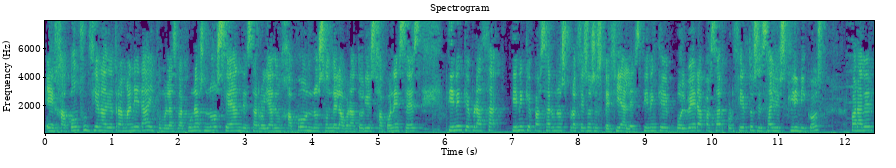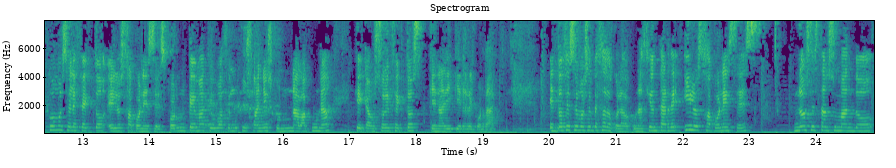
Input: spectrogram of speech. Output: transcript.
en Japón funciona de otra manera y como las vacunas no se han desarrollado en Japón, no son de laboratorios japoneses, tienen que pasar unos procesos especiales, tienen que volver a pasar por ciertos ensayos clínicos para ver cómo es el efecto en los japoneses, por un tema que hubo hace muchos años con una vacuna que causó efectos que nadie quiere recordar. Entonces hemos empezado con la vacunación tarde y los japoneses no se están sumando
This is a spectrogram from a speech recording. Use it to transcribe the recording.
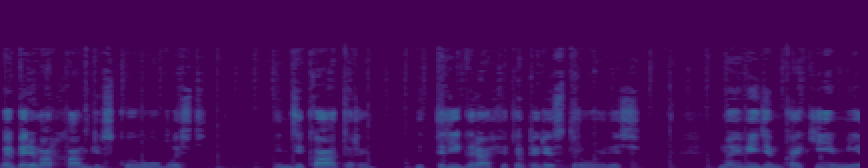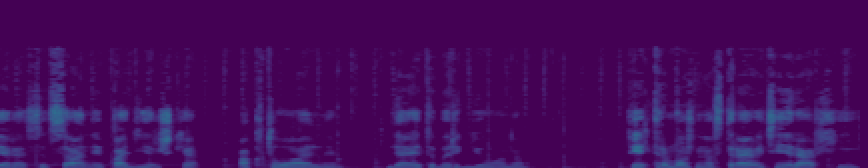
Выберем Архангельскую область, индикаторы и три графика перестроились. Мы видим, какие меры социальной поддержки актуальны для этого региона. Фильтры можно настраивать иерархией.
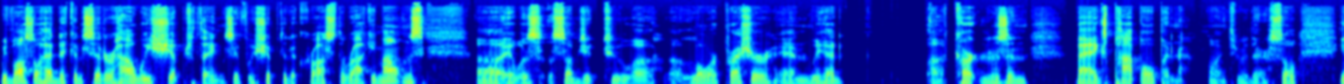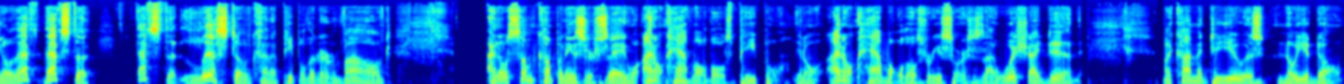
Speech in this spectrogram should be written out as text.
We've also had to consider how we shipped things. If we shipped it across the Rocky Mountains, uh, it was subject to uh, lower pressure, and we had uh, cartons and bags pop open going through there. So, you know that's that's the that's the list of kind of people that are involved. I know some companies are saying, well, I don't have all those people. You know, I don't have all those resources. I wish I did. My comment to you is no, you don't.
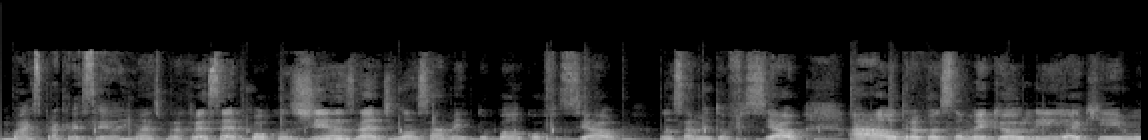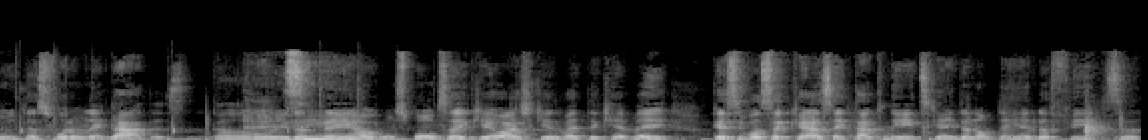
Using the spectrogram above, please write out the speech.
mais pra crescer aí. Mas para crescer, poucos dias, né, de lançamento do banco oficial, lançamento oficial. Ah, outra coisa também que eu li é que muitas foram negadas. Então, ainda Sim. tem alguns pontos aí que eu acho que ele vai ter que rever. Porque se você quer aceitar clientes que ainda não têm renda fixa,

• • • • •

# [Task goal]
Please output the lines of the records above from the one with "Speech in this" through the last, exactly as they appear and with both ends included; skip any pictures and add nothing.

# [Answer space]
Speech in this spectrogram should be written out as text.
We've also had to consider how we shipped things. If we shipped it across the Rocky Mountains, uh, it was subject to uh, lower pressure, and we had uh, cartons and bags pop open going through there. So, you know that's that's the that's the list of kind of people that are involved. I know some companies are saying, well, I don't have all those people. You know, I don't have all those resources. I wish I did. My comment to you is no, you don't.
Using the spectrogram above, please write out the speech.
mais pra crescer aí. Mas para crescer, poucos dias, né, de lançamento do banco oficial, lançamento oficial. Ah, outra coisa também que eu li é que muitas foram negadas. Então, ainda Sim. tem alguns pontos aí que eu acho que ele vai ter que rever. Porque se você quer aceitar clientes que ainda não têm renda fixa,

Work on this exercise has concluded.